## Required action:
A faithful copy of all the data is required; pictures should not be included.

## Collection entries:
<<<<

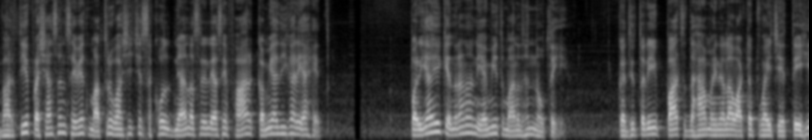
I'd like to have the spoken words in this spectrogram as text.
भारतीय प्रशासन सेवेत मातृभाषेचे सखोल ज्ञान असलेले असे फार कमी अधिकारी आहेत. पर्यायी केंद्रांना नियमित मानधन नव्हते. कधीतरी पाच दहा महिन्याला वाटप व्हायचे तेही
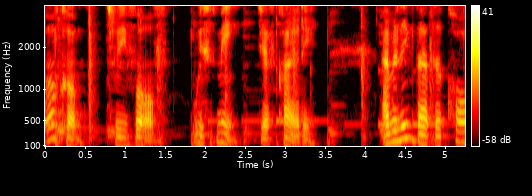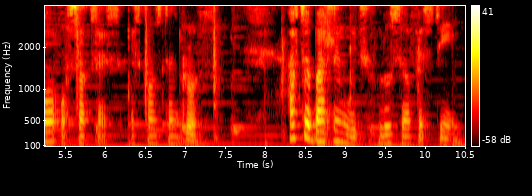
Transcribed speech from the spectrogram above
Welcome to Evolve with me, Jeff Kayode. I believe that the core of success is constant growth. After battling with low self esteem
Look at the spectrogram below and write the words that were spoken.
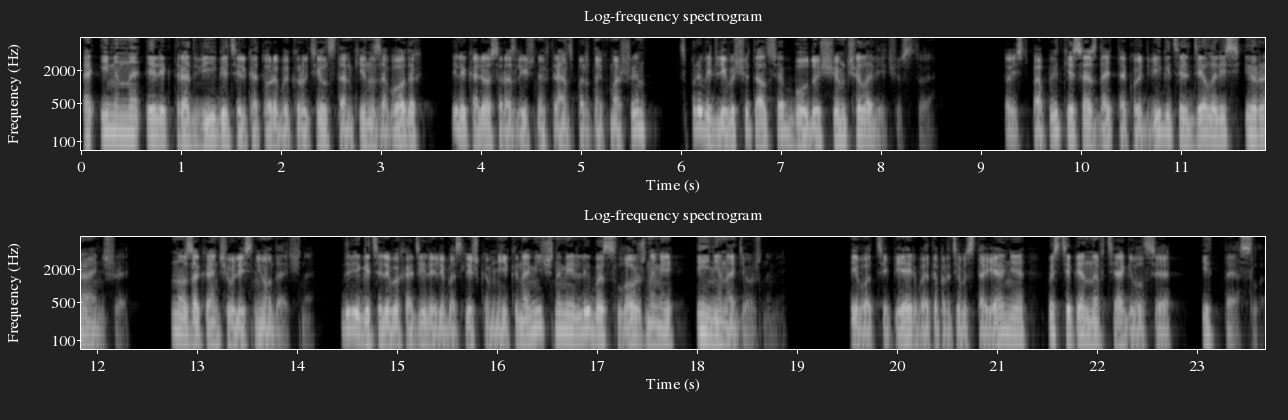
а именно электродвигатель, который бы крутил станки на заводах или колеса различных транспортных машин, справедливо считался будущим человечества. То есть попытки создать такой двигатель делались и раньше, но заканчивались неудачно двигатели выходили либо слишком неэкономичными, либо сложными и ненадежными. И вот теперь в это противостояние постепенно втягивался и Тесла.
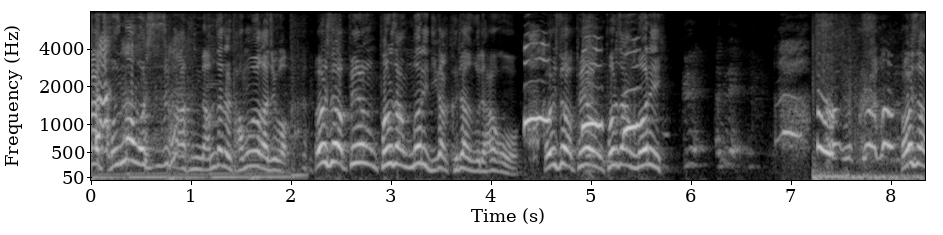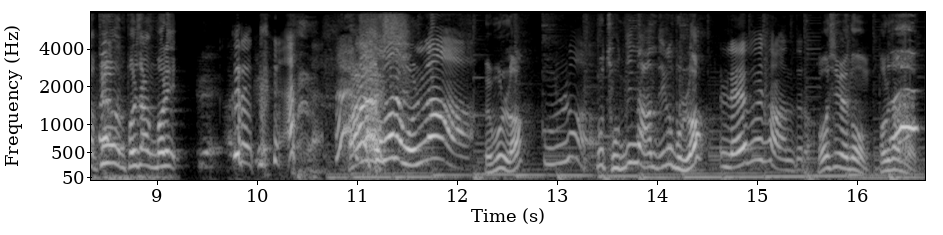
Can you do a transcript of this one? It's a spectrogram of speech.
야 존나 멋있을 것 같은데 남자들 다 모여가지고 어디서 배영 버르장 머리 네가 그래 안 그래 하고 어디서 배영 버르장 머리? 그래 안 그래. 어디서 배영 버르장 머리? 그래 그, 아그 노래 몰라. 왜 몰라? 몰라. 너 존나 나는데 이거 몰라? 랩을 잘 안 들어. 멋이의 놈 버르장 놈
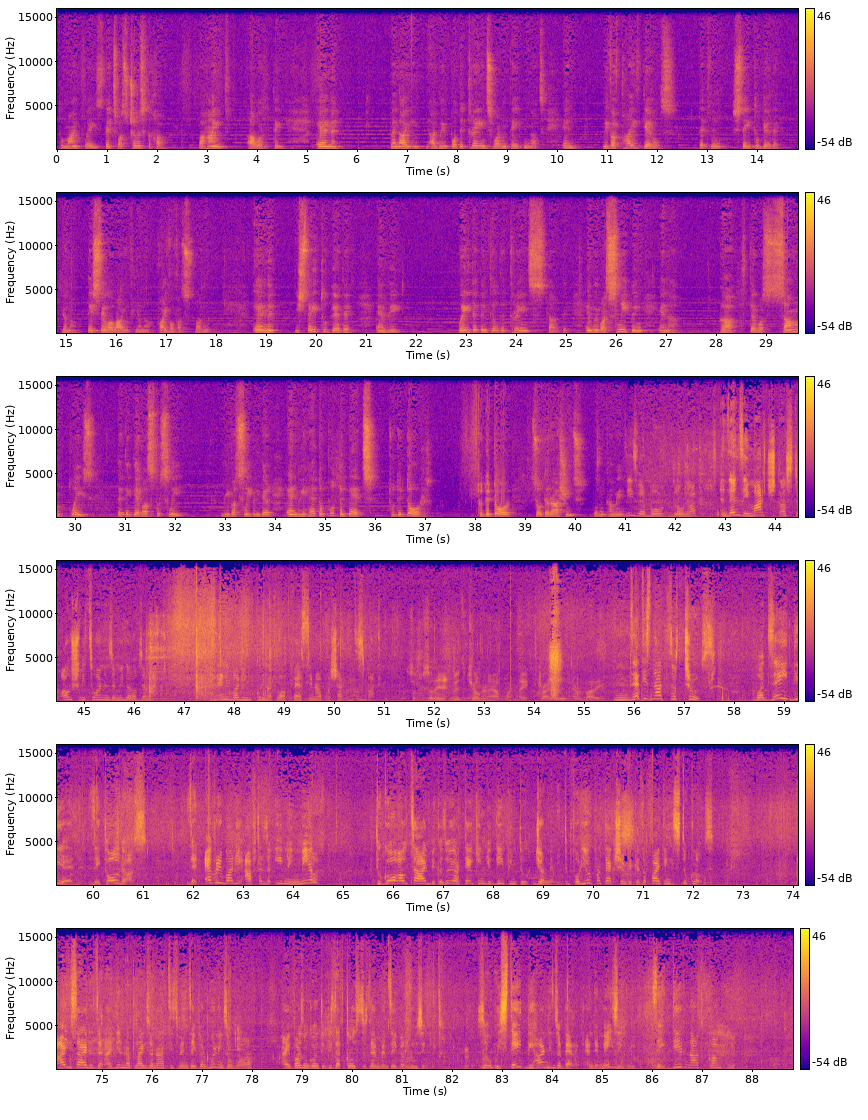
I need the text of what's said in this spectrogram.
to my place. That was Częstochowa, behind our thing. And when I, I we, but the trains weren't taking us, and we were five girls that will stay together, you know. They're still alive, you know, five of us. And we stayed together, and we waited until the train started. And we were sleeping in a, God, there was some place that they gave us to sleep. We were sleeping there, and we had to put the beds to the door, to the door, so the Russians wouldn't come in. These were blown up, and then they marched us to Auschwitz one in the middle of the night. And anybody who could not walk fast enough was shot on the spot. So, so they didn't move the children out when they tried moving everybody. Mm, That is not the truth. What they did, they told us that everybody after the evening meal to go outside because we are taking you deep into Germany to, for your protection because the fighting is too close. I decided that I did not like the Nazis when they were winning the war. I wasn't going to be that close to them when they were losing it. So we stayed behind in the barrack, and amazingly, they did not come in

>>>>

## Answer to this exercise:
I'd like to have the spoken words in this spectrogram as text.
भारतीय प्रशासन सेवेत मातृभाषेचे सखोल ज्ञान असलेले असे फार कमी अधिकारी आहेत. पर्यायी केंद्रांना नियमित मानधन नव्हते. कधीतरी पाच दहा महिन्याला वाटप व्हायचे तेही
Transcribed speech from the spectrogram above
Welcome to Evolve with me, Jeff Kayode. I believe that the core of success is constant growth. After battling with low self esteem
Look at the spectrogram below and write the words that were spoken.
а именно электродвигатель, который бы крутил станки на заводах или колеса различных транспортных машин, справедливо считался будущим человечества. То есть попытки создать такой двигатель делались и раньше, но заканчивались неудачно двигатели выходили либо слишком неэкономичными, либо сложными и ненадежными. И вот теперь в это противостояние постепенно втягивался и Тесла.
Can you do a transcript of this one? It's a spectrogram of speech.
야 존나 멋있을 것 같은데 남자들 다 모여가지고 어디서 배영 버르장 머리 네가 그래 안 그래 하고 어디서 배영 버르장 머리? 그래 안 그래. 어디서 배영 버르장 머리? 그래 그, 아그 노래 몰라. 왜 몰라? 몰라. 너 존나 나는데 이거 몰라? 랩을 잘 안 들어. 멋이의 놈 버르장 놈
I need the text of what's said in this spectrogram.
to my place. That was Częstochowa, behind our thing. And when I, I we, but the trains weren't taking us, and we were five girls that will stay together, you know. They're still alive, you know, five of us. And we stayed together, and we waited until the train started. And we were sleeping in a, God, there was some place that they gave us to sleep. We were sleeping there, and we had to put the beds to the door, to the door, so the Russians wouldn't come in. These were blown up, and then they marched us to Auschwitz one in the middle of the night. And anybody who could not walk fast enough was shot on the spot. So, so they didn't move the children out when they tried moving everybody. Mm, That is not the truth. What they did, they told us that everybody after the evening meal to go outside because we are taking you deep into Germany to, for your protection because the fighting is too close. I decided that I did not like the Nazis when they were winning the war. I wasn't going to be that close to them when they were losing it. So we stayed behind in the barrack, and amazingly, they did not come in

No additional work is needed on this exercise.